Baltimore. Maryland (PRWEB) July 19, 2012
The Rare Genomics Institute (RGI), a non-profit organization that uses genome sequencing and other biotechnology to help children with rare genetic diseases, and an Ivy League medical research center have jointly identified a new gene variant in four-year-old Maya Neider that may indicate a brand-new disease.
This finding marks the first time that a patient-initiated, crowdfunded genome project has uncovered the genetic basis of a rare disease.
Suffering from global developmental delays, Maya has undergone multiple operations, is unable to speak, and has difficulty hearing. Despite visiting countless physicians, her condition had remained unexplained for years. Doctors agreed that “something genetic” was responsible for her condition, yet six genetic tests – each screening for a myriad of known genetic defects – yielded no definitive explanation.
By turning to the Internet to raise funds from a large base of donors, RGI is pioneering a funding model for rare disease research. In an overwhelming response, donors across the United States contributed more than $3,500 to the research project for Maya, with most amounts between $5 and $50 each. The project reached its fundraising goals within just six hours of launching an online campaign.
The funds for Maya and her parents facilitated full exome sequencing to hunt for the disease gene, and less than one year into the project, researchers have found what they believe to be the culprit behind Maya’s illness: a gene active in fetal development and early childhood.
“When you've been looking for the answer for three and a half years, you don't really expect one anymore,” said Maya’s mother, Dana Nieder, who began working with RGI in the spring of 2011.
Maya’s is one of ten pilot projects that the RGI has created to help children with rare diseases through genome sequencing. By providing a comprehensive look at a patient’s genetic code, sequencing enables researchers to identify genetic defects that might otherwise elude standard medical testing.
Since standard genetic testing can only find previously identified mutations, Maya's condition would have remained unexplained without sequencing.

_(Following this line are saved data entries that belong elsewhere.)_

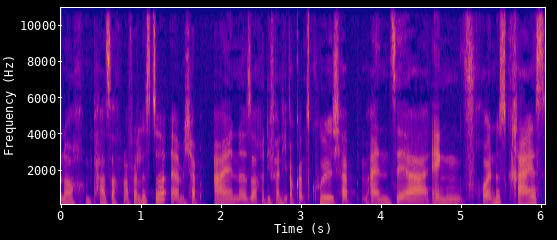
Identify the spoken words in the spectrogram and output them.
noch ein paar Sachen auf der Liste. Ähm, ich habe eine Sache, die fand ich auch ganz cool. Ich habe einen sehr engen Freundeskreis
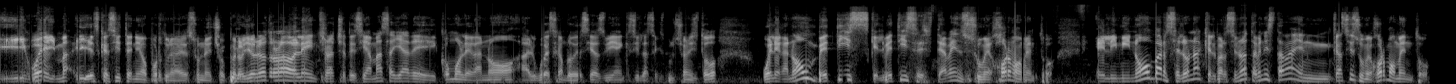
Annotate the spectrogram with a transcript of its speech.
Y, güey, y es que sí tenía oportunidades, es un hecho. Pero yo del otro lado, Lane Trach decía, más allá de cómo le ganó al West Ham, lo decías bien, que si las expulsiones y todo, güey, le ganó a un Betis, que el Betis estaba en su mejor momento. Eliminó Barcelona, que el Barcelona también estaba en casi su mejor momento.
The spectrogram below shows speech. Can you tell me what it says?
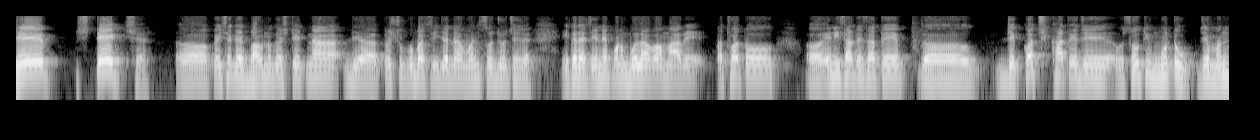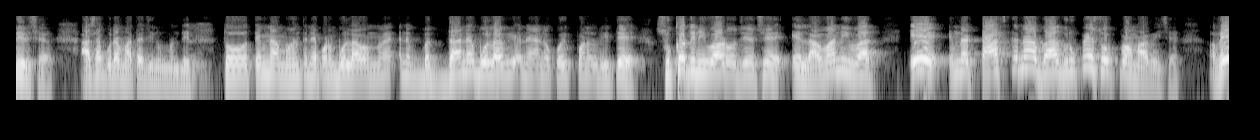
જે સ્ટેટ છે કહી શકાય ભાવનગર સ્ટેટના કૃષ્ણકુમાર સિંહના વંશજો છે, એ કદાચ એને પણ બોલાવવામાં આવે અથવા તો એની સાથે સાથે જે કચ્છ ખાતે જે સૌથી મોટું જે મંદિર છે આશાપુરા માતાજીનું મંદિર તો તેમના મહંતને પણ બોલાવવામાં આવે અને બધાને બોલાવી અને આનો કોઈ પણ રીતે સુખદ નિવાડો જે છે એ લાવવાની વાત એ એમના ટાસ્કના ભાગરૂપે સોંપવામાં આવી છે. હવે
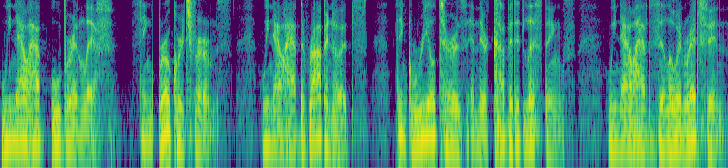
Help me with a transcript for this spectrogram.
We now have Uber and Lyft. Think brokerage firms. We now have the Robinhoods. Think realtors and their coveted listings. We now have Zillow and Redfin.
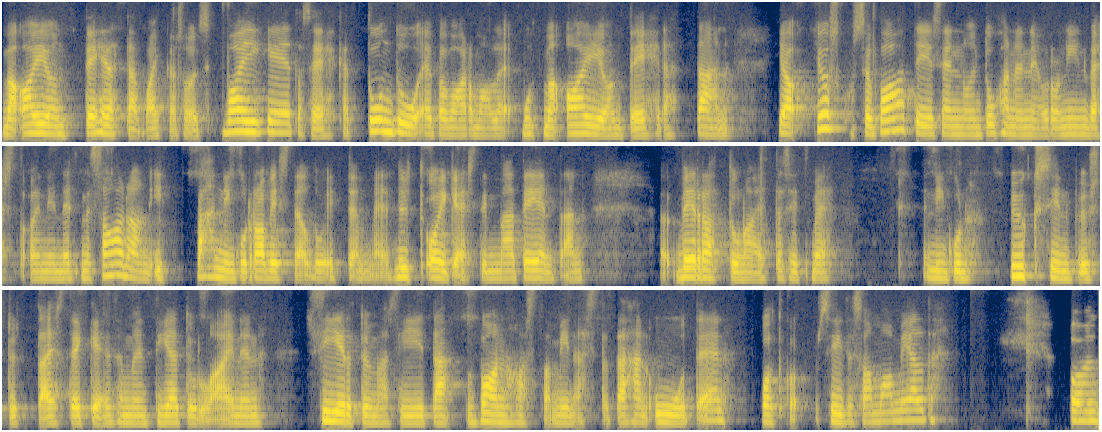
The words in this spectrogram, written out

“Though we need to do further research to confirm this first gene discovery, it is a major milestone,” said RGI founder Jimmy Lin, MD, PhD, a physician-scientist on the faculty at Washington University in St. Louis and a 2012 TED Fellow. “The most exciting part of Maya’s project is that we are enabling research that could not exist otherwise. Through RGI’s network of academic institutions and crowdfunding, we hope to remove the barriers to technology access and funding to empower families like Maya’s to advance research for their loved one’s rare disease.”
As research into Maya's condition continues, her researchers are studying the protein coded by the gene in question. This work will help Maya's physicians better understand her condition and may someday point toward a treatment for Maya and other children like her.
The Rare Genomics Institute (RGI) is a non-profit organization that uses genome sequencing and other biotechnology to help children with rare genetic diseases. RGI hopes to provide new answers and treatments to those affected by rare, otherwise unexplainable genetic disorders. Through crowdfunding, RGI aims to bridge the gap between science and patient care by securing funds for patients needing sequencing. RGI is on the verge of discovering new treatments that could help thousands of future patients with rare diseases. For more information about RGI, please visit http://www.raregenomics.org.
Maya is a four-year old delight. She's wiggly and giggly and has a partner in crime, her dog Parker. She loves animals, other kids, being naughty, and life as a whole. Dana, Maya’s mother, writes an award-winning blog called Uncommon Sense at niederfamily.blogspot.com.